‘Murder’ accused ‘felt threatened’ before knife killing in bar, court told
An alleged murderer who slashed a man’s neck in a bar has told a court he believed his victim was “possibly” armed after seeing him “passed something shiny”.
Shane O’Brien stabbed 21-year-old Josh Hanson in an act of “pitiless savagery” at RE Bar in Hillingdon, west London, in October 2015, before going on the run for three years, the Old Bailey has heard.
O’Brien, 31, has told his murder trial he felt threatened by Mr Hanson who he felt was “ready to attack me” and “making very aggressive body language, staring straight into my eyes”.
In cross-examination, prosecutor Mark Heywood QC asked on Tuesday: “At the time did you see Mr Hanson with a weapon?”
O’Brien replied: “I didn’t see him obviously with a weapon.
“He possibly could have had a weapon and I had seen him passed something shiny.
“In my mind when I went up to approach him I felt under threat and possibly he could have had a weapon.”
CCTV images played in court showed the moment Mr Hanson arrived at the bar at around 12.45am on Sunday October 11, with footage also showing the pair first passing each other several minutes later.
O’Brien has said they were not aware of each other at that point, but said after he and his three friends sat down it became apparent “they wasn’t happy with us sitting at that table” and that “the situation seemed hostile”.

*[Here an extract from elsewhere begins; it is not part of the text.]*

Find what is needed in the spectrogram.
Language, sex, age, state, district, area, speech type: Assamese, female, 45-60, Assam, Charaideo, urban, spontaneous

Jurors have seen video showing the moment O’Brien slashes the council worker in front of his girlfriend shortly after 1am after the bar lights came on for closing time, inflicting a 37cm wound from his left ear to right chest.
As footage around three minutes before the attack was played, Mr Heywood asks: “There is no hostility is there? Where was the hostility at this stage?”
O’Brien said: “That bar is very small. Just body language can create an atmosphere.”
Mr Heywood said: “It can if you’re looking for it, Mr O’Brien.”
O’Brien has told the court he wanted to “pretend to attack” Mr Hanson with a knife bought from B&Q earlier that day to “scare him”, adding: “From the bottom of my heart I did not mean to touch him with that blade.”
Jurors have heard O’Brien accepts he used the blade to cause Mr Hanson’s death but says he is not “criminally responsible” because he did not mean to kill him.